Tyson Fury closes retirement after retaining world title against Dillian Whyte

Tyson Fury was adamant he would retire from boxing after retaining his WBC heavyweight title with a highlight stoppage of Dillian Whyte.

Fury has insisted for weeks that he would end his career regardless of the result against his British rivals at Wembley Stadium, although even those close to him have questioned that stance.

If this is to be the end, then the 33-year-old bowed out in supreme fashion, dictating the tempo to the delight of a post-war British record crowd of 94,000 before a vicious uppercut troubled the senses of Whyte.

Tyson Fury, left, stopped Dillian Whyte in the sixth round of their world heavyweight title fight (Nick Potts/PA)

Whyte bravely beat the count, but it was clear he was still on rubbery legs when he ran into referee Mark Lyson, who immediately ended proceedings with a second to go in round six.

Fury, who extended his undefeated record to 33 fights with 32 wins and a draw, celebrated by treating the crowd to a rendition of Don McLean’s “American Pie,” one of the songs played in his elaborate entrance.

But when asked if he might be tempted to face the winner of a rematch, scheduled for the summer between WBA, IBF and WBO champion Oleksandr Usyk and national foe Anthony Joshua, Fury was without equivocal.

“I’ve been on the road a lot, I’ve been away a long time,” he said. “I accomplished everything I ever wanted to accomplish.

“I will retire as the second heavyweight in history, after Rocky Marciano, to retire undefeated.”

Fury won British, Commonwealth and European titles before rocketing to the top of boxing’s blue ribbon division in November 2015 when he ended Wladimir Klitschko’s long reign as world champion.

A crippling battle with depression kept him out of the ring for the next two and a half years, and he ballooned to nearly 30 stone in weight, losing his IBF, WBA and WBO crowns along the way.

But he got back into shape, becoming one of the nation’s foremost mental health advocates, and within six months of his return Fury was once again a challenger for the world title.

Many believed he deserved the green light against Deontay Wilder and although a questionable draw was declared, Fury left no room for doubt in the second and third bouts of an all-time classic trilogy, beating his heavy-fisted opponent inside the distance twice as he cracked America.

There were controversies, with Fury making sexist and homophobic remarks shortly before his win over Klitschko, as he received a backdated two-year ban in December 2017 after testing positive for a banned steroid, which he accused of eating uncastrated wild boar meat.

Whyte, center, slipped to his third loss in 31 fights (Nick Potts/PA)
Whyte, center, slipped to his third loss in 31 fights (Nick Potts/PA)

Fury came under scrutiny last week for his links to Daniel Kinahan, who was recently sanctioned by the US Treasury amid allegations of drug smuggling and money laundering, which he denies.
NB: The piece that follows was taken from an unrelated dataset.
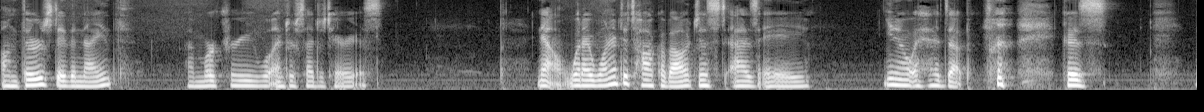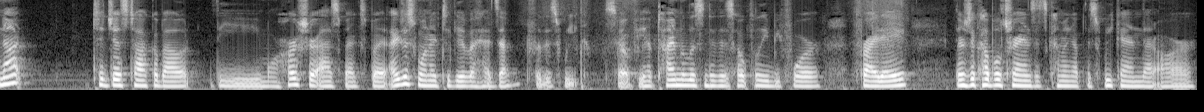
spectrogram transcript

Fury was once advised by Kinahan, but says he has “absolutely no” business with the alleged crime boss.

There was speculation as to whether the issue would impact Fury’s state of mind in his first fight on British soil since August 2018 on a chilly night in London, but if it was the case, it wasn’t immediately apparent, with the 6-foot-9 Fury using his five-inch height. advantage and more at hand to keep Whyte largely under control.

Whenever the fight was ranged, Fury used his jab and combinations to choke his opponent and if Whyte, who was cut from an accidental clash of heads in the fourth round, tried to close the distance, the Jamaican-born Londoner was tied up and incapacitated. to get meaningful hits.

The WBC mandatory challenger sent no sustained punishment but often looked slow and cumbersome, and he had to ponder a third loss in 31 fights after a devastating right uppercut from Fury, who reveled in his victory.

“I’m happy with my performance,” Fury said. “And I hope he is. He didn’t just fight the world champion, I’m a legend in this game. And you can’t deny it, I’m the greatest heavyweight there ever was.

“There was never one that could beat me. I’m 6-foot-9, 270-pound, I can move like a middleweight, I can punch like a thunderstorm, and I can take a punch like anyone else.

“I have b***s like King Kong, heart of a lion, Wizard of Oz mindset. It was a special night, what a way to top it off.

Laura J. Boyer